Like Stacie, I've a bear fear, too. Has some close encounters as a child, I remember them (too) well. Now I walk looking over my shoulder so often if we're in a bear area, that it almost isn't worth hiking!
I have a can of bear spray from a few years ago--my souvenir of a trip to Grizzly country.

Swamp Thing said...

I always find it sad that folks have had bad experiences with bears. I've been in woods with bears in NY, NJ, MD, WV, VA, and NC. In almost all those times (maybe 20 or 30?) I only saw the bear because it was running full tilt in the opposite direction.

But I understand your fear - we were on the AT in northern NJ and we had three bears (mama and cubs) walking parallel to us (in the scrub, about 200 feet to our left) at dusk for about 2 miles. They eventually got bored or spooked and wandered off. It was getting weird because I knew we would eventually have to stop and set up camp, with or without the bears!

swamp4me said...

I've never had a bad experience with a bear. Our bears are pretty shy and usually take off when they see us. But that doesn't mean that I don't have a healthy respect for their strength.
Now, if I lived in grizzly country, I would tend to look over my shoulder a lot more - grizzlies are predators, and I understand that I could be mistaken for prey.

swamp thing,
So often bad bear experiences are the result of bears having been fed by humans at some point.
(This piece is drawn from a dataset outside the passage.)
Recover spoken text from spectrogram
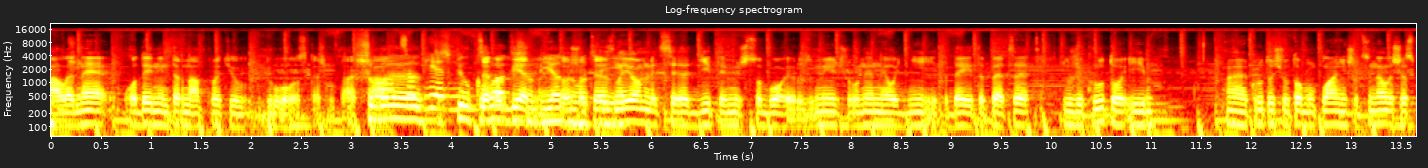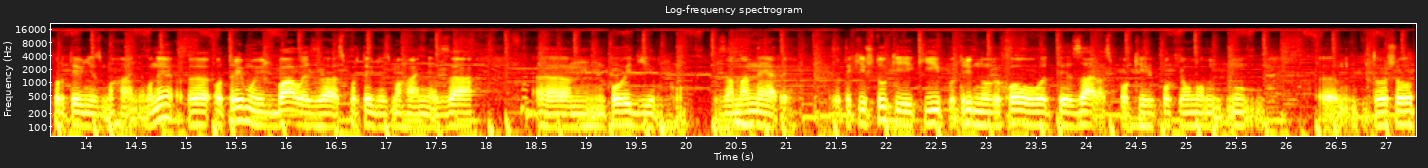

They lose their fear and come to associate people with a food source. I spend a great deal of time trying to get people to understand that we need to keep wild animals wild. That means not leaving our food out for them and not treating them like pets.